Ultrasensitive assay technology and fluid biomarkers for the evaluation of peripheral nerve disease.
Bellanti R., Keddie S., Lunn MP., Rinaldi S.

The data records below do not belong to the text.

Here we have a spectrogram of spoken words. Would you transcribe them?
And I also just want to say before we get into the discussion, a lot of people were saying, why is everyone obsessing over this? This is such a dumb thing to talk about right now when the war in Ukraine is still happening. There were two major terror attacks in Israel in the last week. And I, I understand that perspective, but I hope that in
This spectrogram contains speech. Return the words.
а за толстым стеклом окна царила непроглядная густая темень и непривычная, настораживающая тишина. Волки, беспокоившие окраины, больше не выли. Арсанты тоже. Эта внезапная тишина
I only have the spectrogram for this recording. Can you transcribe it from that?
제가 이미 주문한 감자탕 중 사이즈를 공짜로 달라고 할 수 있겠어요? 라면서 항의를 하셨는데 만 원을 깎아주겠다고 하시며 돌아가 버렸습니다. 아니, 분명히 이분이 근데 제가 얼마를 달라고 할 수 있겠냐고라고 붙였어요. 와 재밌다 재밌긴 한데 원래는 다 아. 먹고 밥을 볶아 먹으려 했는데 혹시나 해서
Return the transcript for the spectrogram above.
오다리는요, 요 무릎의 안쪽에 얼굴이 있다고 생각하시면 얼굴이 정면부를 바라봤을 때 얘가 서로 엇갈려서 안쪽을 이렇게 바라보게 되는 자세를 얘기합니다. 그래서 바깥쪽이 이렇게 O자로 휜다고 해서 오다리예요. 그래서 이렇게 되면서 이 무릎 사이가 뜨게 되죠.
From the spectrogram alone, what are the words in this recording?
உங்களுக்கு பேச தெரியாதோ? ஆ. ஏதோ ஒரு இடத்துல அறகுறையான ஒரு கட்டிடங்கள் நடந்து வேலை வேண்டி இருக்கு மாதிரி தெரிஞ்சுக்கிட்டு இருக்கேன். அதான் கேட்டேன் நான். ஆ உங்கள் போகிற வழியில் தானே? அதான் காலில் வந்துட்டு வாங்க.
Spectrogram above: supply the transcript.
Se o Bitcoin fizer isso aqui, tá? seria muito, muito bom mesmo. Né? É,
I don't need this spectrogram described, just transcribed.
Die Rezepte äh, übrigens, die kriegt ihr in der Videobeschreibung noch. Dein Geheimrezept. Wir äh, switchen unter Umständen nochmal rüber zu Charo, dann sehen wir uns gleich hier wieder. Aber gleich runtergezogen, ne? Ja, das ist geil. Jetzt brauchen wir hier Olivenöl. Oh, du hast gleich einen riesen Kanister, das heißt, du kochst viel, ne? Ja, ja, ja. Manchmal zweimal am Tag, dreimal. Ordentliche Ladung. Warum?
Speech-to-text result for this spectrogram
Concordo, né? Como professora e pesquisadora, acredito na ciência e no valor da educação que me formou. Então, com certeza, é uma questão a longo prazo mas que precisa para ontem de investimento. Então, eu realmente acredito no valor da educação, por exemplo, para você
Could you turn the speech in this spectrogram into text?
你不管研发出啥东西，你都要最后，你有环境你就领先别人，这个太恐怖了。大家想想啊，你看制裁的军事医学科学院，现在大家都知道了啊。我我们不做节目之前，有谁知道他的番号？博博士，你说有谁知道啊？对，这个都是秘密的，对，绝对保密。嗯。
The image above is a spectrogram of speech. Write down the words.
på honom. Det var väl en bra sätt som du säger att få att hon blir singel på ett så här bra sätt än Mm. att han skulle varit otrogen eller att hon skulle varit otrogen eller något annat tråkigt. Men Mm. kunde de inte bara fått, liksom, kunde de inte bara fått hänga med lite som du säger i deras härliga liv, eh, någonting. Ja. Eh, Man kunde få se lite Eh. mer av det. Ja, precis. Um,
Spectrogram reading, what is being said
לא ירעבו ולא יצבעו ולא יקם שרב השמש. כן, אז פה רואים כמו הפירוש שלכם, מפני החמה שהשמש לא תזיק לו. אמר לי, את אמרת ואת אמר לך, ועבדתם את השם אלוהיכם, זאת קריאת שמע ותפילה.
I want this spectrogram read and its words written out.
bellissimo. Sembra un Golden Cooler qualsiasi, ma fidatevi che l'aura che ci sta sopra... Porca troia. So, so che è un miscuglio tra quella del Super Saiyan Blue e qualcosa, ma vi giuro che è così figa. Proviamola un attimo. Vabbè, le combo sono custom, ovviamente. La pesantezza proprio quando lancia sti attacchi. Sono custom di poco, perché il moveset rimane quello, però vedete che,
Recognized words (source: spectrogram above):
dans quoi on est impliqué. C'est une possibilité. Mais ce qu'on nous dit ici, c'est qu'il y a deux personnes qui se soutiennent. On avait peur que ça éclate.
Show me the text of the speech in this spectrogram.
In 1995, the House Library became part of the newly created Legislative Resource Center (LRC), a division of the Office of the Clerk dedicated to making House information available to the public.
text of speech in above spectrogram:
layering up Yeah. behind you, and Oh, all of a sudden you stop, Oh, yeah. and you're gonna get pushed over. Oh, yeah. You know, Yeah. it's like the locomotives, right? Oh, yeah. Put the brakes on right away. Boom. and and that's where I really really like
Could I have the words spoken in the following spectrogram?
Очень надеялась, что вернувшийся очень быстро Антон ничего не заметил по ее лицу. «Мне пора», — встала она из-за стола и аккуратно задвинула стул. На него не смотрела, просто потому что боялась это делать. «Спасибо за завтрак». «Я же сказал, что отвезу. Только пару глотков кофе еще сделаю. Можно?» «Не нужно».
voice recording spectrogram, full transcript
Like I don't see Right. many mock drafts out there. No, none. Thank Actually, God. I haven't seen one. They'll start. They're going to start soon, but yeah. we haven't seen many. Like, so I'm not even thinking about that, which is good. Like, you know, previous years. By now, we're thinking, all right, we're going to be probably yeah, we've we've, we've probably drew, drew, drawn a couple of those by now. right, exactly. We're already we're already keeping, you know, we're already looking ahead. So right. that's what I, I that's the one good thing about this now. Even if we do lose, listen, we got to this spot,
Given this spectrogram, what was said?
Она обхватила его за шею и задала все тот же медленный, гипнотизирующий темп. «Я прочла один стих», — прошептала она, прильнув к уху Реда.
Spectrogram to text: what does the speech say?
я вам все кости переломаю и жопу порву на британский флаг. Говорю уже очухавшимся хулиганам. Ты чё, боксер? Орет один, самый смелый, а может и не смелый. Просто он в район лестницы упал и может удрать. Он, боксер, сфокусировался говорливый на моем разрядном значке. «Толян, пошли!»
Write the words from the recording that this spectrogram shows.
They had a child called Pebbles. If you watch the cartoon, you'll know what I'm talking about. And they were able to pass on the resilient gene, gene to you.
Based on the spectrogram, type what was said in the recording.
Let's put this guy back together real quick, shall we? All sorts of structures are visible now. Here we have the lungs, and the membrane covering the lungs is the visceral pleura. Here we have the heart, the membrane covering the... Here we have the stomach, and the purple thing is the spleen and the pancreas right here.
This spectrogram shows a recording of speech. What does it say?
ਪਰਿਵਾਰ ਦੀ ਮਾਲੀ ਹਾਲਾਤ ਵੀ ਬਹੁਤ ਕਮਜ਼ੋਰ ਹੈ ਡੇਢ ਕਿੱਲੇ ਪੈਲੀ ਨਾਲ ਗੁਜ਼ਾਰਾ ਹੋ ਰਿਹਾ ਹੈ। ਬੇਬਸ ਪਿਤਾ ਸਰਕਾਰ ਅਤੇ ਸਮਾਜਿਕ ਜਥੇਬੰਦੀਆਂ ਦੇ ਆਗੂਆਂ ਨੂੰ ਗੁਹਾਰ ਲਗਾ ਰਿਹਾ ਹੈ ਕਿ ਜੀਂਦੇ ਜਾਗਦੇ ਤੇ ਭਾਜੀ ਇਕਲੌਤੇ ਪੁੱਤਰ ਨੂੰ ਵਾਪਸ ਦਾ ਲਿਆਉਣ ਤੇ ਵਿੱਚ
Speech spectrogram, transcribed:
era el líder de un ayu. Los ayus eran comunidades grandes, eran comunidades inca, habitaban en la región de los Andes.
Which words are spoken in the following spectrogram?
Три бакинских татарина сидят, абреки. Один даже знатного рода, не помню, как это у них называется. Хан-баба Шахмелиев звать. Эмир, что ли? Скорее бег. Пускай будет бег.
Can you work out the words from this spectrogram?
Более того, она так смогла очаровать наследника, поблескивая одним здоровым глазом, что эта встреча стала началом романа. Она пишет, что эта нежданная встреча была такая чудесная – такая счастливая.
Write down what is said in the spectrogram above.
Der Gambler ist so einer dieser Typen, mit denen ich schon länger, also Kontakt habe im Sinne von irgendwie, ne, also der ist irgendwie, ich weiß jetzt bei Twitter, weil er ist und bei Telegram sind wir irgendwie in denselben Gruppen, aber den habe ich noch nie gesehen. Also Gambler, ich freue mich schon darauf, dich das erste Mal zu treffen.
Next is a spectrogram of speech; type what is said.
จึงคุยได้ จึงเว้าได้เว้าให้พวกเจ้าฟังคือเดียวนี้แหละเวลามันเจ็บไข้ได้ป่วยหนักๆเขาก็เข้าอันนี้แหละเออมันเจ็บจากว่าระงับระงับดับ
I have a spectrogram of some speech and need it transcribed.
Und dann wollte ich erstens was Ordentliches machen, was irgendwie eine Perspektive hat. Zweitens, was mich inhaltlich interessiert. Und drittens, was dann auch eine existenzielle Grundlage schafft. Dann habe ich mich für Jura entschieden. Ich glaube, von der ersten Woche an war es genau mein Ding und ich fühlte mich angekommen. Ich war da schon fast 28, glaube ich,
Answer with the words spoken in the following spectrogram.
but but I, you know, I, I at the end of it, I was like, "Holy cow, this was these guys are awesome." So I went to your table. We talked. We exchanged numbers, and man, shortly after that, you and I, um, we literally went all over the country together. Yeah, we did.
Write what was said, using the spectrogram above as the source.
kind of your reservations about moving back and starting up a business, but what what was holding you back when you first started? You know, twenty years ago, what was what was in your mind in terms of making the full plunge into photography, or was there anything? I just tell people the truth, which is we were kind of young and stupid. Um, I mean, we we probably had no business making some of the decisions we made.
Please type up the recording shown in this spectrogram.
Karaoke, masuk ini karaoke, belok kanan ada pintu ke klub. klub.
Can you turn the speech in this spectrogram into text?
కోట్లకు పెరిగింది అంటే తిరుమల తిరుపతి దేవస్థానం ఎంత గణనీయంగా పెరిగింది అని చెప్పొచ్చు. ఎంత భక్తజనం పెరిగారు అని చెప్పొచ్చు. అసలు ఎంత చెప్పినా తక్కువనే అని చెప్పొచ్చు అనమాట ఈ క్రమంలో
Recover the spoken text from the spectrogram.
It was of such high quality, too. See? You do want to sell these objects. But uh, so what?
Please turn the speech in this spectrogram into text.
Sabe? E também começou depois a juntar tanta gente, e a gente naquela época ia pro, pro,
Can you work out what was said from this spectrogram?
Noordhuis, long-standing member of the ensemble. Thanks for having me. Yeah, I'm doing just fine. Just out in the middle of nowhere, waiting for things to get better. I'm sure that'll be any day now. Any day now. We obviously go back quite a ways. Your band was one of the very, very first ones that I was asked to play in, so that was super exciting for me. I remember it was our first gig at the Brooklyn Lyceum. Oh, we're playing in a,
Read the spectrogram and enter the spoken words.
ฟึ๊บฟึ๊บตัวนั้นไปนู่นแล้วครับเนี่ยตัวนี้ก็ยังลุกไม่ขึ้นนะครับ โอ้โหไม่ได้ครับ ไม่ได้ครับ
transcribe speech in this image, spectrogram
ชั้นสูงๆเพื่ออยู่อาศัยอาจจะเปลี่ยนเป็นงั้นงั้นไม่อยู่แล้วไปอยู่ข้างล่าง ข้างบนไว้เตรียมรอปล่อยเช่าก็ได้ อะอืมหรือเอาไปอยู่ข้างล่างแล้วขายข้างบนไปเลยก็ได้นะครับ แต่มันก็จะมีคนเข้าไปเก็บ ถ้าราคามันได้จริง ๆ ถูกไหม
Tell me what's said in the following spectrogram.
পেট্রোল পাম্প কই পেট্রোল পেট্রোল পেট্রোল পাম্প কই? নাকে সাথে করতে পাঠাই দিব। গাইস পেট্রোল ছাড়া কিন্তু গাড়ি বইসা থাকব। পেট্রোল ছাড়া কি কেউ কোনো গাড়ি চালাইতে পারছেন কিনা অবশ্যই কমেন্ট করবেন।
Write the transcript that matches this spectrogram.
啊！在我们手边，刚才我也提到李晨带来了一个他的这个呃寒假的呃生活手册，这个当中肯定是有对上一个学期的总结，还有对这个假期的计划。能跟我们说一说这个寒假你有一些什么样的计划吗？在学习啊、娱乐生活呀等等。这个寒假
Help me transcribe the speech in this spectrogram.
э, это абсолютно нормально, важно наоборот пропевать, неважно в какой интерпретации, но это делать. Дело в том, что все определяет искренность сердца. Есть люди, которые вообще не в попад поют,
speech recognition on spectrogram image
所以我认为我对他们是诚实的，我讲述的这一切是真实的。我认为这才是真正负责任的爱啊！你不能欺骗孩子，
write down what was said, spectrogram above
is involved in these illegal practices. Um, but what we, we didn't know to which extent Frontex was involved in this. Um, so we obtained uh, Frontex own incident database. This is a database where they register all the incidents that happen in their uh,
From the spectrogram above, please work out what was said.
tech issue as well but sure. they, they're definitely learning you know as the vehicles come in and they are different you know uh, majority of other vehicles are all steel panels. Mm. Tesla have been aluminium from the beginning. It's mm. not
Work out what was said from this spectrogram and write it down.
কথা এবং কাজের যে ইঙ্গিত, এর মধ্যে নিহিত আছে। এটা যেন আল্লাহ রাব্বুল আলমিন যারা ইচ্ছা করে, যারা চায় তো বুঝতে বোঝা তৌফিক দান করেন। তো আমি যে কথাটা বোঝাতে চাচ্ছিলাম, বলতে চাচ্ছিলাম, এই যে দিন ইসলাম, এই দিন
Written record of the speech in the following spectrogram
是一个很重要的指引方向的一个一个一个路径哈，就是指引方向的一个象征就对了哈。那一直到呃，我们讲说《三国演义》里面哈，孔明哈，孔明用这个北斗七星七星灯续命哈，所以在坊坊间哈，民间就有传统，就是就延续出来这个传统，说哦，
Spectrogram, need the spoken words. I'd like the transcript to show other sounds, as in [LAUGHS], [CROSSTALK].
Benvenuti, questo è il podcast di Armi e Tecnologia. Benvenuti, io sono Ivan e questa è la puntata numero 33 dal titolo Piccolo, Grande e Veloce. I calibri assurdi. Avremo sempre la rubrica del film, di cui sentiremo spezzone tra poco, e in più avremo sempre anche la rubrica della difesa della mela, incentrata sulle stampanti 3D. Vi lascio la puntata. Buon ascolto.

The field of biomarker discovery is rapidly expanding. The introduction of ultrasensitive immunoassays and the growing precision of genetic technologies are poised to revolutionise the assessment and monitoring of many diseases. Given the difficulties in imaging and tissue diagnosis, there is mounting interest in serum and cerebrospinal fluid biomarkers of peripheral neuropathy. Realised and potential fluid biomarkers of peripheral nerve disease include neuronal biomarkers of axonal degeneration, glial biomarkers for peripheral demyelinating disorders, immunopathogenic biomarkers (such as the presence and titre of antibodies or the levels of cytokines) and genetic biomarkers. Several are already starting to inform clinical practice, whereas others remain under evaluation as potential indicators of disease activity and treatment response. As more biomarkers become available for clinical use, it has become increasingly difficult for clinicians and researchers to keep up-to-date with the most recent discovery and interpretation. In this review, we aim to inform practising neurologists, neuroscientists and other clinicians about recent advances in fluid biomarker technology, with a focus on single molecule arrays (Simoa), chemiluminescent enzyme immunoassays (CLEIA), electrochemiluminescence (ECL), proximity extension assays (PEA), and microfluidic technology. We discuss established and emerging fluid biomarkers of peripheral neuropathy, their clinical applications, limitations and potential future developments.